L: I think maybe Berghain or a festival like Awakenings  or cool venues I would like to play but generally playing at such places is not my core goal which im driven by. I have observed that chasing a dream which is not achievable in the present doesn’t not make any sense. It is better to focus on a more realistic goal, and then the other goal maybe will realize itself through time.

E: I like your idea, to focus on what is within a reach and leave those other dreams at a side and wait for their moments.

L: Yes, wait for better days patiently. I think I would prefer more to visit some places in the world like for example New York, go there play and get to know such place.

E: What else would like to achieve as a producer, dj?

L: As a Dj I don’t focus so much on it. Of course I would like to continue my career to develop in a more European reach not just local Polish context, however I’m focussing more at the moment on being a better producer, able to make tracks that are sounding better and are generally of better quality so I can reach a wider listener.

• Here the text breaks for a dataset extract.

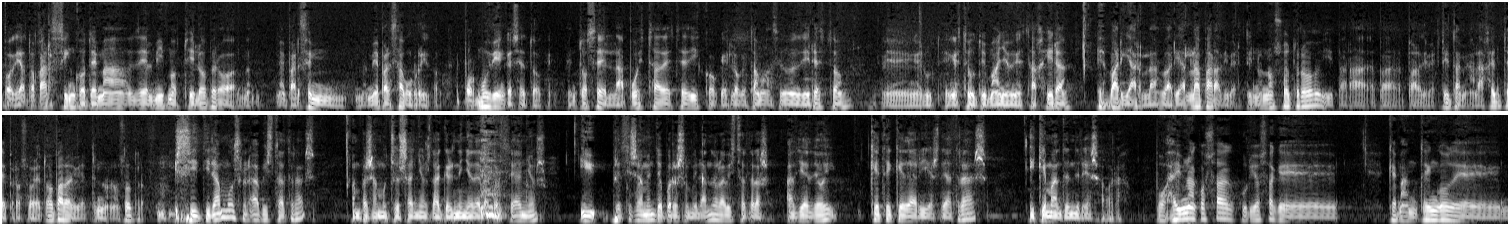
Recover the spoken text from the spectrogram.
podía tocar cinco temas del mismo estilo, pero me parece, me parece aburrido, por muy bien que se toque. Entonces, la apuesta de este disco, que es lo que estamos haciendo en directo, en, este último año en esta gira es variarla, variarla para divertirnos nosotros y para, para, divertir también a la gente, pero sobre todo para divertirnos nosotros. Si tiramos la vista atrás, han pasado muchos años de aquel niño de 14 años y precisamente por eso, mirando la vista atrás a día de hoy, ¿qué te quedarías de atrás y qué mantendrías ahora? Pues hay una cosa curiosa que, que mantengo de,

E: What do you still need to reach that goal?

L: New ideas, new perspectives on the ways that im making my tracks, I’m very conscious that I make a lot of mistakes and I’m stuck with, so through watching tutorials, going to workshops I can get a better insight into this, look at it from another angle.

E: Having produced so many records already, what would you recommend to somebody who is thinking of starting up production or releasing their first record?

L: The best way is not to send demos to as many labels as you can, but start up your own record label instead. Jumping from a label to a label, trying to figure out, which label would fit your sound is counter productive. What is important is to create your own path and follow through.

E: So have you created such path and you are following it?

L: Yes, I try my best. Nowadays, I would send a demo to a label that I really want my music to be released on. I wouldn’t send it to just anybody like I used to as a youngster just to release anything, anywhere. 

E: Speaking of demos, when you are doing a track in the studio, how do you know that a track is complete? Ready to be released?

L: It’s when I know that there is still something missing in it then i finish it because if I add something to it, it would turn out to be 2 tracks in one, it would be over saturated. This is the time when i leave it for a week, come back and is done. 

E: So is this because of fear of knowing yourself that you can change it too much and destroy it. 

L: Yes, if I spend too much time on the same track then, it may turn out to be 3 or 4 tracks. So there needs to be a time when you say to yourself stop and close it off.

E: Ok, before we say stop here. What’s next for you, any new releases coming?

L: I’m working on a record, I have a comfort, if I can’t find the label for it, I will release on my own label – Brainwash records.

E: Why brainwash as a name?

L: Not sure, one day I saw an image of a guy wearing a TV on top of his head, I liked this analogy to our times. We are brainwashed with agencies, tv and media and I associated this to be a interesting concept for my label.

E: So, you are brainwashing people with your techno? Laughs,,

L: Maybe not so, I want to simply reset their brains so that they can have as much energy to work a week and to survive.